Socially-committed, honest documentary films do the same work great newspapers and digital platforms do in bringing accurate information and uncompromising truths to audiences. They are another way in which we, can counter the disinformation and lies coming from so many of our elected leaders.
Maryland has no shortage of real stories that are being used in documentaries, TV series and podcasts. Here are some of the top jaw-dropping stories that have been retold for your viewing (or listening) pleasure.
An explosive grand jury report on pervasive child abuse in the Catholic Church in Pennsylvania has called into question the actions — or inactions — of late Baltimore Cardinal William H. Keeler, who previously was hailed for his transparency in handling abuse cases.

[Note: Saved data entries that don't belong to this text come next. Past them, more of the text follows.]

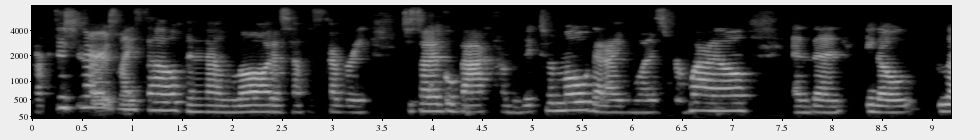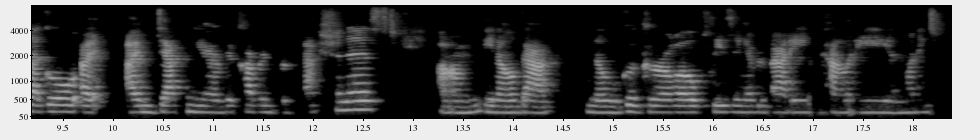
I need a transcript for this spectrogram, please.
practitioners myself and a lot of self discovery to sort of go back from the victim mode that I was for a while. And then, you know, let go. I, I'm definitely a recovering perfectionist. Um, you know, that, you know, good girl, pleasing everybody mentality and wanting to be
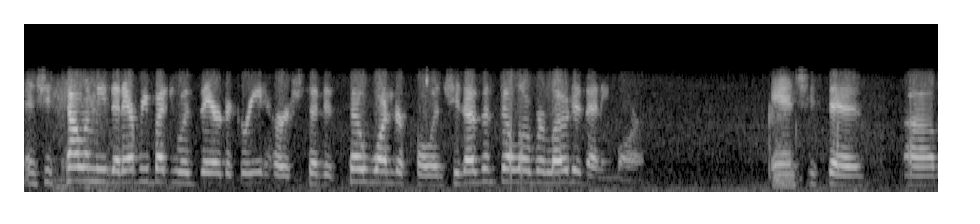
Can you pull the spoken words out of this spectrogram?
And she's telling me that everybody was there to greet her. She said it's so wonderful and she doesn't feel overloaded anymore. And she says, um,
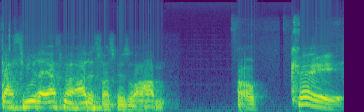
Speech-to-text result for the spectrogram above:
das wäre erstmal alles, was wir so haben. Okay.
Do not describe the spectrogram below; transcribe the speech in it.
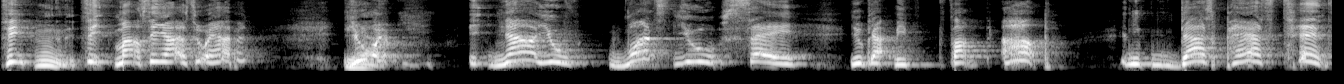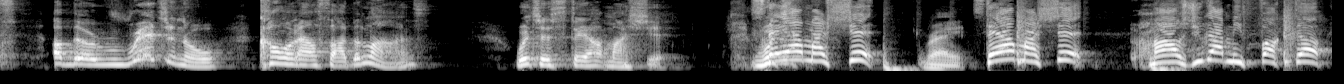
See, mm. see, Miles, see how see what happened? You now you've once you say you got me fucked up, that's past tense of the original calling outside the lines, which is stay out my shit. Stay Which- out my shit. Right. Stay out my shit. Miles, you got me fucked up.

Public health officials in Ireland say they are reviewing services delivered by the late Catholic priest in the Netflix series "The Keepers," who worked as a psychologist there after leaving Baltimore in the 1990s amid sexual abuse allegations.
We moved from Baltimore to a small suburb in Pennsylvania when I was 7 years old. I remember the day my mom enrolled me in public school. I was upset. I wanted to go to Catholic school like my friends and cousins back in Maryland. Today, I understand. My mother is one of the women featured in the latest Netflix crime saga "The Keepers." She was sexually abused by A. Joseph Maskell, the former chaplain at Archbishop Keough High School in Baltimore, and a string of other men to whom Maskell gave
Donna Von Den Bosch climbed to the attic of her home so she could watch the footage alone. The images flashed on her computer screen: the police car, the churches, the priests. Her heart raced. "I'm 60," she told herself, again and again. "I'm not 15 anymore."
The president of Seton Keough High School in southwest Baltimore wrote to parents this week about the upcoming Netflix series "The Keepers," which focuses on sexual abuse and the unsolved killing of a nun who taught there decades ago.
Secrets within secrets, crimes upon crimes, layers upon layers and journeys within journeys. That's the way documentary filmmaker Ryan White talks about his Netflix docuseries "The Keepers," which revisits the unsolved murder of Sister Catherine Cesnik, a Baltimore nun who went missing in 1969.